This model is yet another classic Vans one, and it can be found in stores everywhere. Its build is very similar to the one of the Authentics, with the main difference being that it is a high-top shoe that offers more stability and holds for the ankles. Along with that, it’s a little bit more expensive and heavier than the Authentics.
Is It Better to Lift in Vans or Converse?
This depends entirely on your personal preference, as both shoes have a similar build and profile. With that said, Chuck Taylors were originally made for basketball players, so they have a bit more cushion and can feel more comfortable. On the other hand, Vans shoes are more sturdy and offer a better feel for the ground and more stability.
Are Vans Zero Drop?
Vans shoes have been zero drop since the 60s. What that means is that there is no drop in the sole of the shoe when you look at it from the heel to the toe. Zero drop is essentially another way to say that the Vans are a flat sole shoe.
Are Vans Good for CrossFit?
While Vans can be okay for some lifting exercises, they’re generally not recommended for any workout that requires dynamic movement. So, if you plan on running, jumping, or skipping rope during your training session, then it’s best to avoid the Vans and opt for a shoe that’s designed for Crossfitters.

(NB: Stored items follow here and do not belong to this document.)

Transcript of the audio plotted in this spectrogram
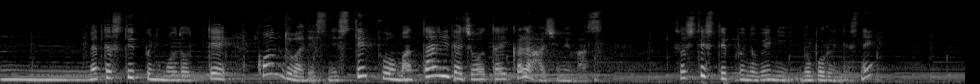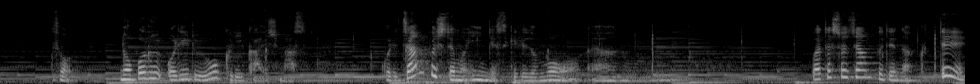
うんまたステップに戻って今度はですねステップをまたいだ状態から始めます。そしてステップの上に登るんですね。そう。登る降りるを繰り返します。これジャンプしてもいいんですけれどもあの私はジャンプでなくて、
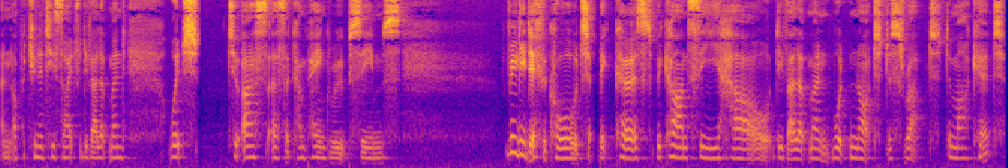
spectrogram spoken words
an opportunity site for development, which to us as a campaign group seems really difficult because we can't see how development would not disrupt the market.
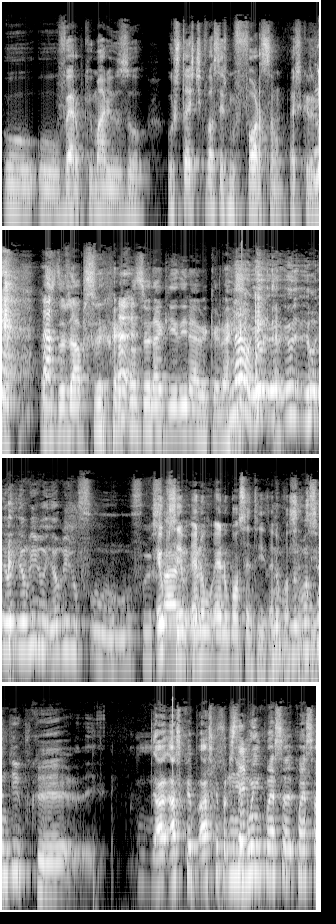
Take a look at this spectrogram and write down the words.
o, o verbo que o Mário usou. Os textos que vocês me forçam a escrever. Vocês estão já a perceber como é que funciona aqui a dinâmica, não é? Não, eu, eu, eu, eu, eu ligo, eu ligo o, o forçar. Eu percebo, é no, é no bom sentido. É no, no, bom no bom sentido. sentido, porque acho que, acho que aprendi Percebe- muito com essa, com essa,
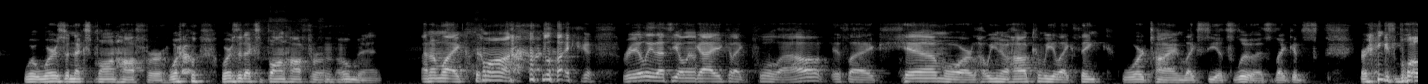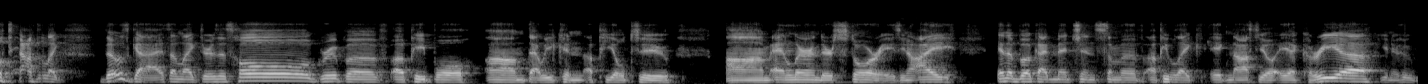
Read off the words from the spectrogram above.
where, where's the next Bonhoeffer? Where, where's the next Bonhoeffer moment?" And I'm like, come on, like really? That's the only guy you can like pull out. It's like him, or you know, how can we like think wartime like C.S. Lewis? Like it's, I think it's boiled down to like those guys. And like there's this whole group of, of people um, that we can appeal to um, and learn their stories. You know, I in the book, I mentioned some of uh, people like Ignacio Ellacuría, you know, who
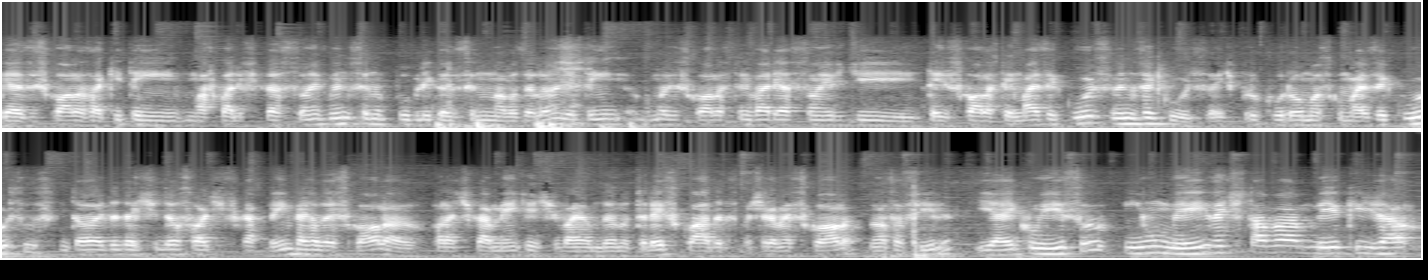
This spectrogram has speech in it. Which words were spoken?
que as escolas aqui têm umas qualificações, mesmo sendo públicas e sendo Nova Zelândia, tem algumas escolas têm variações de tem escolas que têm mais recursos, menos recursos. A gente procurou umas com mais recursos, então a gente deu sorte de ficar bem perto da escola. Praticamente a gente vai andando três quadras para chegar na escola, nossa filha. E aí com isso, em um mês a gente tava meio que já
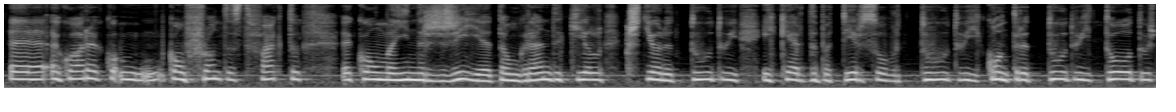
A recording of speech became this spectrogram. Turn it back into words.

Overall, we can safely say that Vans are a decent pair of lifting shoes. Especially for athletes on a budget, casual lifters, or beginners who don’t want to invest a lot of money in their gear. What makes Vans sneakers a good option is their flat sole, sturdy upper, and overall durability, making them almost essential for any lifter. In the end, I wanted to ask you – have you ever worn Vans sneakers to the gym? And so, what are your opinions on them? Are they a perfect shoe to own, or would you instead invest in a pair of professional weightlifting shoes? Let me know in the comments.
- Best Powerlifting Shoes

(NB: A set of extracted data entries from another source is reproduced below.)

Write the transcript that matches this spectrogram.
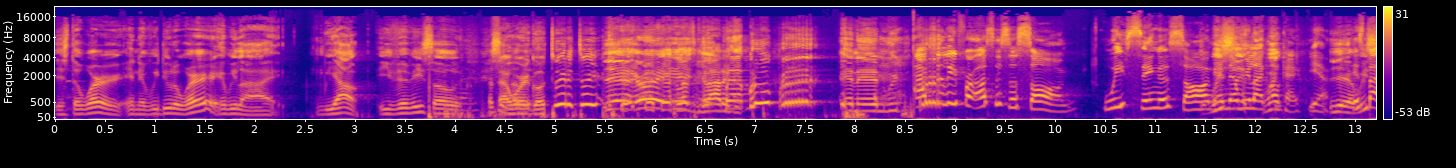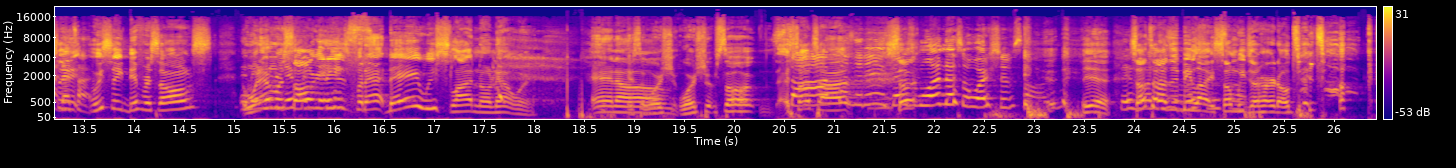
it's the word. And if we do the word, and we like, we out. You feel me? So that's that another- word go tweet it, tweet. Yeah, right. Let's get out of here. And then we Actually, for us, it's a song. We sing a song, We and then we like, we- okay, yeah, Yeah, it's we about sing that time. we sing different songs. And Whatever we song different it is things. for that day, we sliding on that one. And um, It's a worship worship song. Sometimes sometimes it is. so- There's one that's a worship song. Yeah, There's sometimes that's it be like worship some we just heard on TikTok.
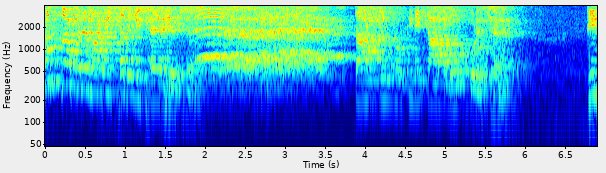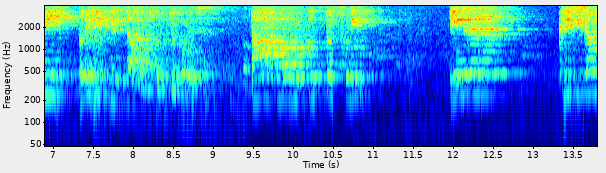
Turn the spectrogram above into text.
টুকরা করে মাটির সাথে মিশিয়ে দিয়েছেন। তার জন্য তিনি কারাভোগ করেছেন। তিনি দৈহিক নির্যাতন সহ্য করেছেন। তার পরবর্তী উত্তরসূরি ইংরেজ, খ্রিস্টান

- Training Shoes for Functional Fitness
- Cross Trainer vs Running Shoes
- Best Workout Shoes for High Arches
- Are Basketball Shoes Good For Lifting
- Are Nike Blazers Good For Lifting
- Squatting Barefoot Vs Shoes
- Best Olympic Lifting Shoes
- Best Weightlifting Shoes for Women
- Best Barefoot Shoes for Lifting
- Are You Wearing the Right Shoes for Squatting? // SQUAT UNIVERSITY:
- How Increasing Ankle Mobility Decreases Joint Hostility in Your Lower Body // Greatist:
- Are Specialised Weightlifting Shoes Essential? And What About Bare Feet? // Science for Sport:
Why Trust Us?
With over 20 years in Olympic Weightlifting, our team does its best to provide the audience with ultimate support and meet the needs and requirements of advanced athletes and professional lifters, as well as people who strive to open new opportunities and develop their physical capabilities with us.
By trusting the recommendations of our certified experts in coaching, nutrition, dietology, and sports training programming, as well as scientific consultants, and physiotherapists, we provide you with thorough, well-considered, and scientifically proven content. All the information given in the articles concerning workout programming, separate exercises, and athletic performance, in general, is based on verified data. We ensure that you can rely on our professionals’ pieces of advice and recommendations that can be treated as personalized ones which will benefit you and fully meet your needs.
The product testing process is described in more detail here
Author: Ihor Shymechko
PRO Olympic Weightlifter, Coach
Best Results: Snatch – 208 kg,
C&J – 240 kg
Ihor has been a professional weightlifter since 1996, boasting over two decades of competition experience. His notable achievements include clinching the European Championship in 2009 and securing a silver medal in the 105kg division at the Senior World Championships in 2011. Ihor represented his country in the 2008, 2012, and 2016 Summer Olympics.
After retiring from competitive weightlifting, he transitioned to coaching, leveraging his vast experience to guide athletes who now compete on both national and international stages.